AURORA, Colo. -- A Lakewood woman who lost her left breast during reconstructive surgery claims she has no legal recourse because of Colorado's government immunity act.
Jemma Burnett underwent a double mastectomy surgery April 26 at the University of Colorado Hospital in Aurora.
"I've tested positive for the BRCA 2 gene," said Burnett, who has a family history of breast cancer and decided to have both of her breasts removed.
"You can't get breast cancer if you don`t have breast tissue."
Despite its name, the hospital is not owned by the University or the state of Colorado. It's owned by UCHealth, a private nonprofit that gets a legal benefit normally granted to publicly owned hospitals , government immunity.
"I wouldn't go to a hospital where you can't sue for malpractice. There's no reason for them to step up their game because there is no consequences for bad behavior," said Burnett, who had no idea when she chose the hospital that it would be difficult to sue if anything went wrong.
Six days later, the 46-year-old had to return for emergency surgery when she developed a blood clot in her left breast.
Doctors were unable to save her breast and Burnett blames a time delay in getting her into surgery after she arrived in the emergency room.
"They had us wait for hours," claimed Burnett, who believes her tissue lost blood and went dead while waiting in the emergency room.
After combing through her medical records, Burnett suspects she waited nearly six hours for surgery and remembers overhearing a surgeon asking, "What was taking so long?
"The staff said that several (patients) had come in and they didn't have enough hands, they didn't have enough staff," Burnett said.
In a letter to Burnett dated July 29, UCHealth, states the emergency room wait was shorter and not a factor.

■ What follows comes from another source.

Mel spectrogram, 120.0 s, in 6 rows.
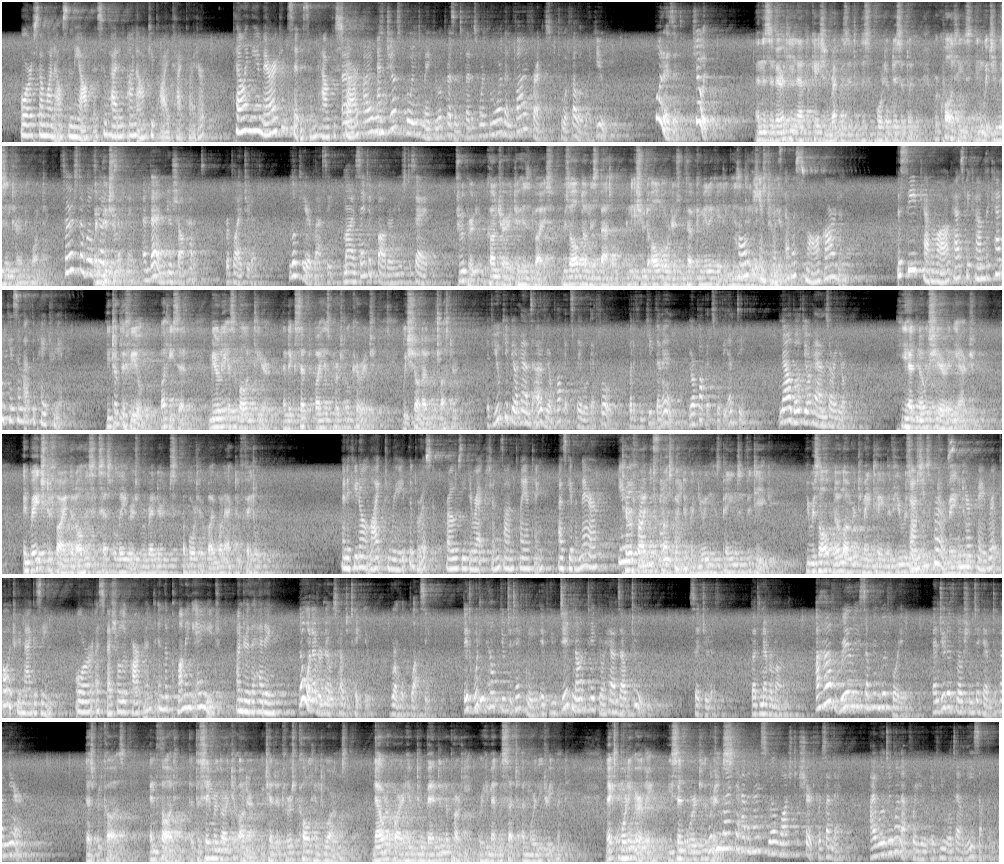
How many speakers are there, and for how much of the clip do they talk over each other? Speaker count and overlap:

"The two hours, 41 minutes it took to get to the operating room did not affect the viability of your breast," according to the letter.
The hospital refused to discuss Burnett's even though she offered to sign a patient consent form. Burnett said she called nine attorneys and not one would touch her case.
"We probably get 25-plus calls a month that are directly related to a public facility," said medical malpractice attorney Jim Puga, who was contacted by Burnett.
Puga said his his firm rarely takes such cases.
"Almost none," he said.
The reason Puga said, is the state's government immunity law that caps damage awards at $350,000 for any claim against a public agency.
He said the amount is too low for most attorneys to justify filing a lawsuit.
Puga said the odds of winning a lawsuit are 50-50 at best and after subtracting attorney fees and expenses for medical experts, there might be little or no money left for the client even if a jury awards the full amount.
"One of the real tragedies of caps is they defeat a major purpose of tort law and that is to hold people accountable and to improve care, you will improve care," Puga said.
University of Colorado law professor Richard Collins said it's a safe assumption that publicly owned hospitals face fewer lawsuits than they otherwise might because of the statute.
Collins suspects Colorado lawmakers established the caps to protect state government from jackpot juries.
"They're worried about some political jury that would impose liability on the state for millions or billions of dollars," Collins said.
The state can lift the cap in a specific case, but it's rare. The Lower North Fork Fire in 2012 proved to be the exception after a controlled burn got out of control.
The unintentional fire destroyed 22 homes and killed three people. Lawmakers approved $18 million to be divided among all the victims.
"Some pretty powerfully connected folks had damage and wanted to be compensated," Puga said.
Burnett acknowledges she is not politically connected.
"It's not fair. That is not fair," Burnett said.
The hospital said in an email it's considered a quasi-government entity in part because it treats the most Medicaid patients in Colorado and in 2016 provided $223 million in uncompensated care for uninsured and underinsured patients.
Burnett said the hospital is willing to do an implant surgery to replace her left breast, but she's decided to seek a referral elsewhere.
The damage cap for state entities used to be a $150,000 but in 2013, Colorado lawmakers raised it to the current amount, still too low, according to numerous medical malpractice attorneys.